Whilst we need to actively pursue systemic change for climate and social justice, understanding our body’s ecology is also a part of the movement towards a free and equitable future. In an age where access to green spaces is increasingly limited we can develop a connectedness to nature by learning to re-inhabit our own bodies using ecosomatics. The process of developing a relationship with our bodies connects us to our immediate surroundings and the community around us, impacting your awareness on the issues we’re collectively facing.
Personally, what are some of the mental and physical health benefits you’ve noticed from having access to and spending time in green spaces?

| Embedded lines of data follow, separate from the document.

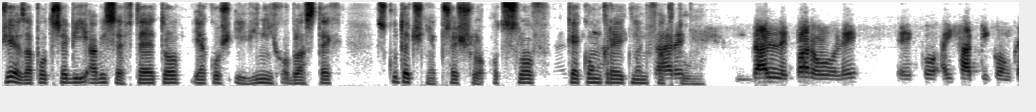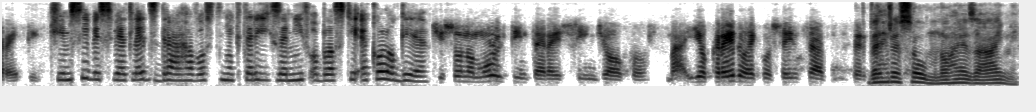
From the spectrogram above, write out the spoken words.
že je zapotřebí, aby se v této, jakož i v jiných oblastech, skutečně přešlo od slov ke konkrétním faktům. Čím si vysvětlit zdráhavost některých zemí v oblasti ekologie? Ve hře jsou mnohé zájmy.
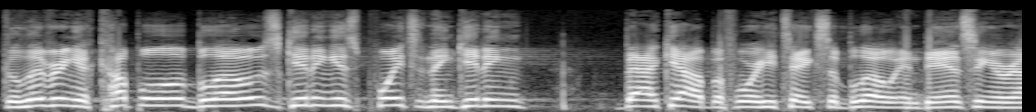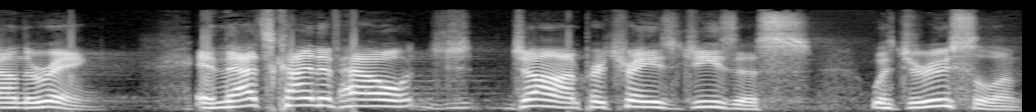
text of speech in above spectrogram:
delivering a couple of blows, getting his points, and then getting back out before he takes a blow and dancing around the ring. And that's kind of how J- John portrays Jesus with Jerusalem.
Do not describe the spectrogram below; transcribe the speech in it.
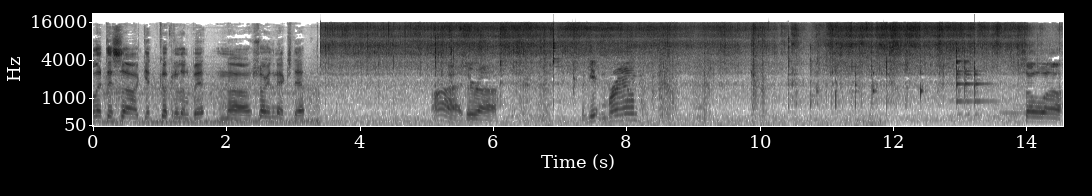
I'll let this uh, get cooking a little bit and uh, show you the next step. All right, they're, uh, they're getting brown. So uh,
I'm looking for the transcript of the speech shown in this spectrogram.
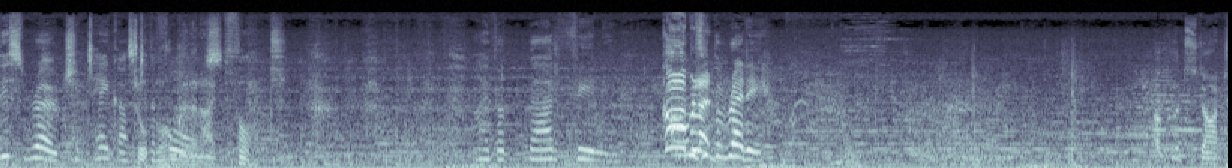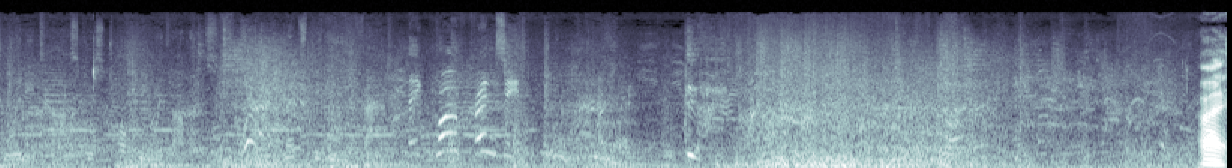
This road should take us to the falls. thought. I've a bad feeling. Goblin! The ready. A good start to any task is talking with others. Let's begin with that. They grow frenzied! All right.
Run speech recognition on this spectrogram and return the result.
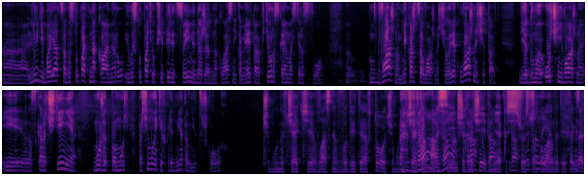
Э, Люди боятся выступать на камеру и выступать вообще перед своими даже одноклассниками. Это актерское мастерство. Важно, мне кажется, важно. Человеку важно читать. Я думаю, очень важно, и э, скорочтение может помочь. Почему этих предметов нет в школах? Чому не вчать е, власне вводити авто? Чому не вчать Да, там масі да, інших да, речей, там да, якось да, щось там совершенно полагодити і верно. так То далі?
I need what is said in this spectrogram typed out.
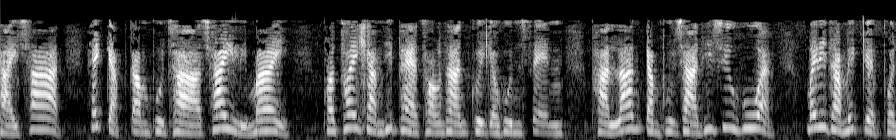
ขายชาติ ให้กับกัมพูชาใช่หรือไม่เพราะถ้อยคำที่แพทองทานคุยกับฮุนเซน ผ่านล้านกัมพูชาที่ชื่อฮวด ไม่ได้ทำให้เกิดผล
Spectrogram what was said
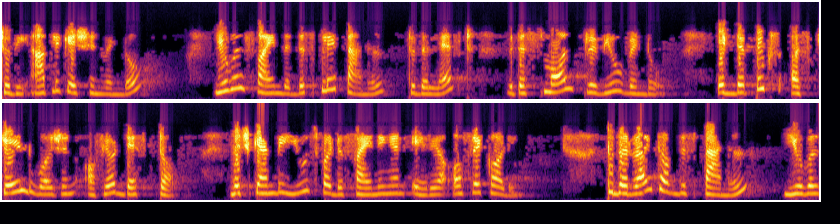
to the application window, you will find the display panel to the left with a small preview window. It depicts a scaled version of your desktop, which can be used for defining an area of recording. To the right of this panel, you will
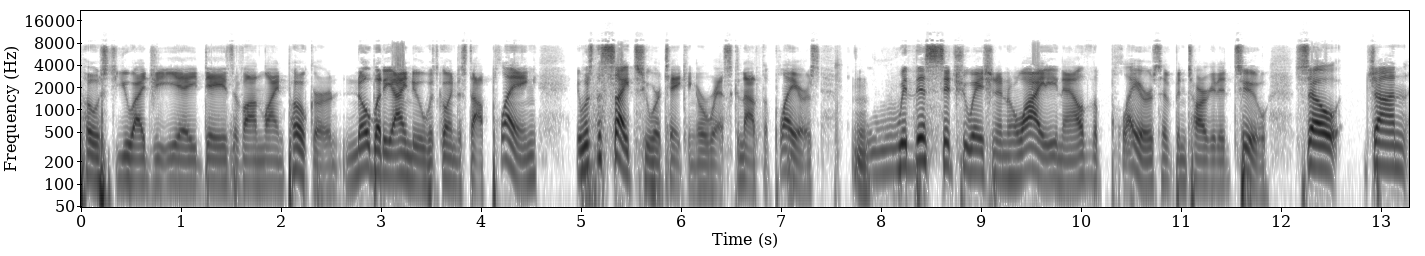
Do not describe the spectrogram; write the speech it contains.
post UIGEA days of online poker. Nobody I knew was going to stop playing. It was the sites who were taking a risk, not the players. Mm. With this situation in Hawaii now, the players have been targeted too. So, John,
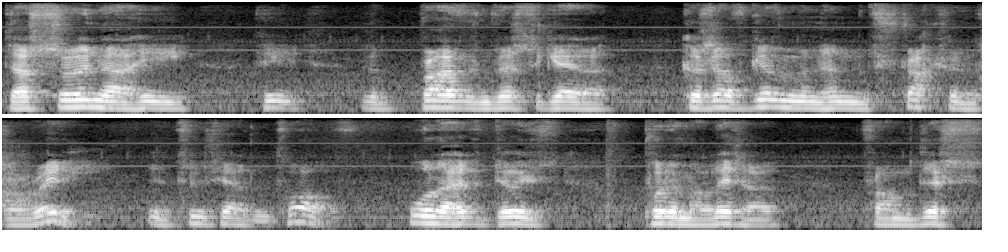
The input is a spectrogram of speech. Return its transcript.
The sooner he he the private investigator, because I've given him instructions already in 2012. All I had to do is put him a letter from this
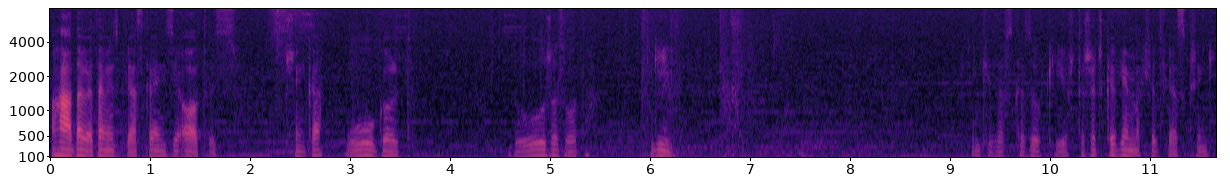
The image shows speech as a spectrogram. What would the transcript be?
Aha, dobra, tam jest gwiazdka, więc. O, tu jest skrzynka. Uuu, gold. Dużo złota. Gin. Dzięki za wskazówki. Już troszeczkę wiem, jak się otwiera skrzynki.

I’ve suffered with depression and anxiety my entire life. At times, it’s been overwhelming. Self harm, suicidal ruminations, panic attacks—all the fun stuff. Spending time in nature isn’t a magic fix, but by god it helps! There’s something about being immersed in a totally non-expectant, non-judgmental environment, a space to which our bodies have become finely attuned over hundreds of millennia. It brings me back around to a sense of presence, not ruminating on self-written faults or imagined future failings.
I was diagnosed with IBS, and part of managing my stress to deal with that was engaging meaningfully with nature. I very rarely have flare-ups these days since my relationship with nature leads my life and decision-making. Alongside this, I feel a sense of interconnection with Earth and all that’s here, which is deeply comforting, exciting and has increased my empathy [levels]. I no longer feel separate from nature, which includes all life on Earth, rocks, soil, water, birds, humans, moss, strawberries.
Having access to green spaces has helped me to experience healing and grounding on multidimensional levels. We are all bioelectrical beings carrying a positive charge in our bodies that can build up and create disease. By being in nature, I am able to connect my body to the Earth and release myself from any excess energy as the Earth’s negatively-charged current begins to move through the body producing a grounding and healing effect at a cellular level. The process of grounding and earthing has helped to regulate my chronic pain and change my relationship to suffering.
Photography & Words: Tami Aftab; Styling: Iman Alem; Make Up: Alice Dodds; Director of Photography: Iso Attrill; Photo Assistants: Shannon Osborne & Julia Marlene; Video Assistant: Elena Samms; Location thanks to Friends of Ruskin Park